RODALE NEWS, EMMAUS, PA—As the hot days of summer approach and energy prices continue to climb, it's time to start thinking of low-cost ways to reduce your cooling bill while staying comfortably cool.
There are lots of electricity-free home-cooling tricks, including reflective roof paint for your house and ice-cold gel packs for your neck. Add to that a selection of outdoor sources of shade, and you may just be able to avoid turning on your air conditioner (or at least, turn it on less often).
Any bit of shade you can cast on your south- or west-facing walls will help reduce your home's heat gain and thus lower your utility bills. Planting shade trees in strategic locations is a good long-term plan, but even the fastest-growing kinds, such as hybrid poplars, will take years to grow tall and wide enough to provide meaningful shade. Interior or exterior shades or awnings are another option, but they can cost real money.
The answer? Fast-growing "living shades" that you can plant this weekend, which will be cutting your energy bills as early as mid-July. Free-standing plants, placed in a garden bed or in large containers lined up along the south or west walls of your house, are quick-growing and inexpensive sources of shade, or you can opt to start shade vines that will crawl up the side of your house or porch. Even a row of hanging baskets with trailing plants in them, an upside-down tomato planter or two, for instance, or window boxes with hanging plants, can cast a meaningful patch of shade on the wall below the window. Every little bit will help, so do what you can and enjoy the home-cooling goodness of green plants!
Shady Free-Standing Plants
Plant or place pots containing the following varieties a few feet away from your walls to allow for air circulation. If planting in your garden, seed a double row if you have room, staggering the plants in a zigzag pattern for optimal shade.
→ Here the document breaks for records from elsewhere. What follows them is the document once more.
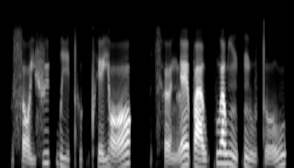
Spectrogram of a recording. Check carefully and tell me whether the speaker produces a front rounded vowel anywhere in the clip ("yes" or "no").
yes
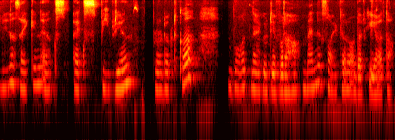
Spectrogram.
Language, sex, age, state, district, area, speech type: Hindi, female, 45-60, Madhya Pradesh, Bhopal, urban, spontaneous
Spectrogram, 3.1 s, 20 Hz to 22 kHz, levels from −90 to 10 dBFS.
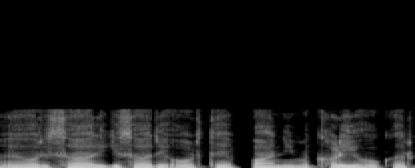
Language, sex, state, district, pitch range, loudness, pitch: Hindi, male, Uttar Pradesh, Hamirpur, 110-115 Hz, -18 LUFS, 115 Hz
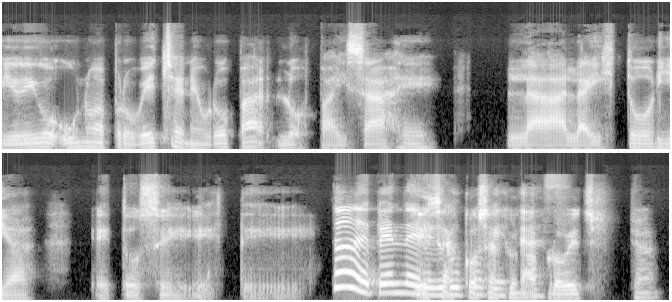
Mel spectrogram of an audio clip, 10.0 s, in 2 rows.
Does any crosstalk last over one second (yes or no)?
yes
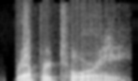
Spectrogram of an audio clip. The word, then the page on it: repertory: American English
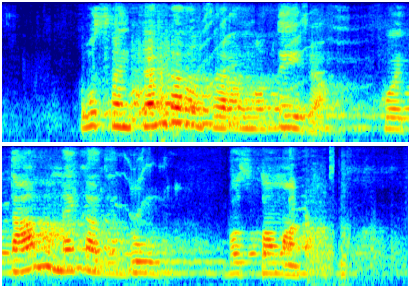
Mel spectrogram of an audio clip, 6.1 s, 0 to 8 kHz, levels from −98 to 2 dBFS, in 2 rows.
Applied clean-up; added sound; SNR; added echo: neural separator model SepFormer DNS4.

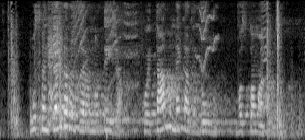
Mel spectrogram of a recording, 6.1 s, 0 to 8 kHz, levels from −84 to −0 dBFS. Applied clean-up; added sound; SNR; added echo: none; Squeak / Slam; 10 dB; reverberation time 2.1 s.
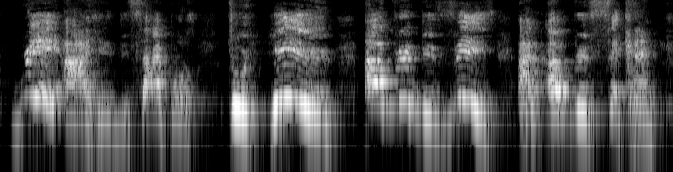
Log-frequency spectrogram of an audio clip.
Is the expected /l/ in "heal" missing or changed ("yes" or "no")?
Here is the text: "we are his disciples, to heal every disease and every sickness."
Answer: no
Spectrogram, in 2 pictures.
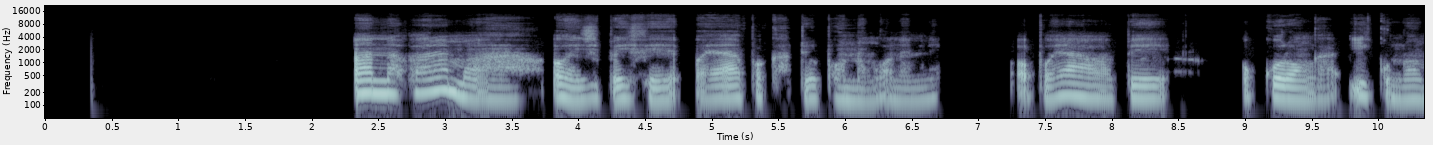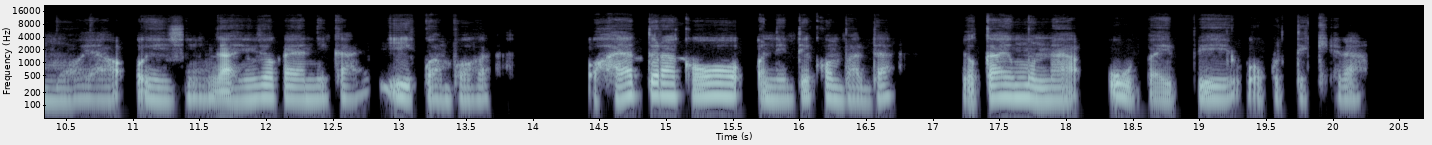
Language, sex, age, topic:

• Sunflowers (Helianthus sp.): Tall, single-head seed varieties like ‘Mammoth’ and ‘Sunzilla’ can reach 16 feet in optimal conditions. Birds love the mature heads in fall and winter.
• Corn (Zea mays): Dry types of corns, such as ‘Hickory King’ or ‘Bloody Butcher’, tend to be taller than sweet corn and can reach 12 feet tall. Some types have reddish foliage. Harvest the ears for grinding or let your local wildlife enjoy it.
• Broom corn (Sorghum vulgare): This is actually a type of sorghum, with stiff seed heads used to make brooms. A large annual grass that grows 6 to 15 feet tall, broom corn is available with a range of red, brown, and yellow seed heads. Birds love the seeds.
• Cannas (Canna sp.): Although actually a perennial, in temperate climates cannas can be grown as an annual from roots. Tall varieties can reach 6 to 10 feet tall. The tropical foliage can be green, reddish, or variegated, and the showy flowers can be yellow, pink, red, or variegated.
Fast perennial options (they grow tall each summer, die and/or get trimmed to the ground each winter): Jerusalem artichokes (Helianthus tuberosus), tall ornamental grasses, and tall perennial flowers such as joe-pye weed (Eupatorium purpureum) and golden glow rudbeckia (Rudbeckia laciniata hortensia).
Published on: May 25, 2011
Updated on: June 23, 2011